"An insurance company may waive any provision of the policy inserted for its benefit and may be estopped to deny that it has done so, provided the agents doing the acts relied upon to sustain estoppel are authorized to make the waiver or the company has ratified their action, with knowledge of the facts, and the insured is induced to rely upon the waiver. Glove Mut. Life Insurance Co. v. Wolff, 95 U.S. 326, 24 L. Ed. 387; Northern Assurance Co. v. Grand View Bldg. Ass'n, 183 U.S. 308, 22 S. Ct. 133, 46 L. Ed. 213. These conditions are not shown by the facts in this case. The premium notices themselves advised the insured that they were not to be construed as waiving any lapse of the policy. The letter of December 11th mailed after Raymond's death, without any knowledge of that fact on the part of the insurance company, could have no effect as a waiver. Furthermore, by the plain terms of the contract, none of the clerks or agents of the company, except the president and secretary, had any authority to create an estoppel such as is asserted. Aside from that no act of the company or its agents or employees was prejudicial to the insured or induced him to act to his disadvantage.

"The plea of estoppel finds no support in the record. It was not error to direct a verdict for appellee."

¶36 Because of our foregoing conclusions, we are of the opinion that, as a matter of law, no insurance contract existed between A.L. Schrimsher and the defendant. A review of the evidence convinces us that this result is in accord with justice and equity.

¶37 There is no evidence whatsoever in the record that the insurance company or its agent ever represented to the applicant that the insurance was in force. On the contrary, the plain import of the evidence is that he and the company both considered that the policy had never gone into effect or that the applicant ever had any such belief. The son testified that his father had told him to look up his insurance and pay it, but it is not claimed that this statement referred to the policy in question. As the applicant had other insurance, as shown by the above-mentioned application (Mrs. Schrimsher also testified that he was carrying $15,000 with the New York Life Insurance Company, but she did not know whether it was still in force), these instructions quite apparently did not refer to the policy which is the subject of this case. Even the subsequent action of the son in consulting the agent, Kendall, before he sent in the premium appeared to be the conduct of one who was seeking an uncertain opportunity, rather than asserting a legal right.

¶38 This is obviously a case in which the policy was never paid for and thus never came into being as a binding contract. Although the courts have the duty of protecting policyholders in all of their rights, they cannot go so far as to force upon an insurance company a contract to which it had never agreed.

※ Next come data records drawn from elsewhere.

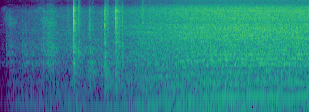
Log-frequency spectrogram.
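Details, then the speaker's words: Vintage window fan, one of three rescued from an attic and cleaned up: clicks at switch-on, then a steady hum and airy rush that climbs and settles; small fan runs fast, moves more air than the last; normal running. "this thing is tiny and this puts off more air than the last one this one's awesome that runs super fast"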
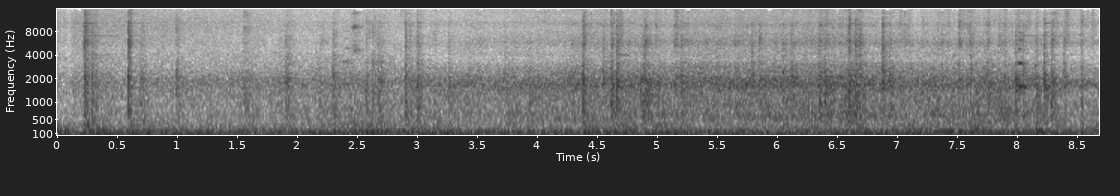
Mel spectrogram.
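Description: Miniature park train riding along its track: a steady low rumble from the wheels, with scattered clicks and clacks of the wheels on the rails.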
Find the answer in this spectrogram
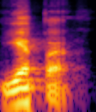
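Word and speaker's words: Jeppe: So it's pronounced Yepa.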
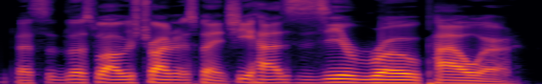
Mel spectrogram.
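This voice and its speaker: A man with a British accent speaks in an animated tone at a fairly slow pace, his fairly low voice showing ordinary pitch variation in a very clean recording with a silent background. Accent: UK. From UK. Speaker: gaming streamer. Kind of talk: live stream chat. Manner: casual, animated.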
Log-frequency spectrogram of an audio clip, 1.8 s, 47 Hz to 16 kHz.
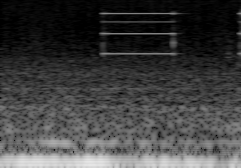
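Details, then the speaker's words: Asus VivoBook X543M laptop that will not power on, motherboard continuity check with a multimeter: half-second beep then a short chirp as a rail reads 0000 to ground on both sides, a dead short. "here we found the problem here we have a shot straight to round zero zero zero zero on both sides"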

¶39 Our view of the case as above stated makes a discussion of the court's instructions unnecessary. However, we may observe that the trial court's instruction No. 3, of which the defendant complained, implies, if it does not state directly, that the charging of the first premium to the local agent constituted a waiver of the payment of the premium by the applicant. The instruction is thus in conflict with the rule of law set forth in Lyke v. American National Assurance Company, supra.

¶40 On account of the trial court's error in overruling defendant's motion for a directed verdict, the judgment must be reversed, and it is so ordered.

¶41 The Supreme Court acknowledges the aid of Attorneys Nathan Scarritt, H.C. Kirkendall, and Geo. D. Wilson in the preparation of this opinion. These attorneys constituted an advisory committee selected by the State Bar, appointed by the Judicial Council, and approved by the Supreme Court. After the analysis of law and facts was prepared by Mr. Scarritt and approved by Mr. Kirkendall and Mr. Wilson, the cause was assigned to a Justice of this court for examination and report to the court. Thereafter, upon consideration by a majority of the court, this opinion was adopted.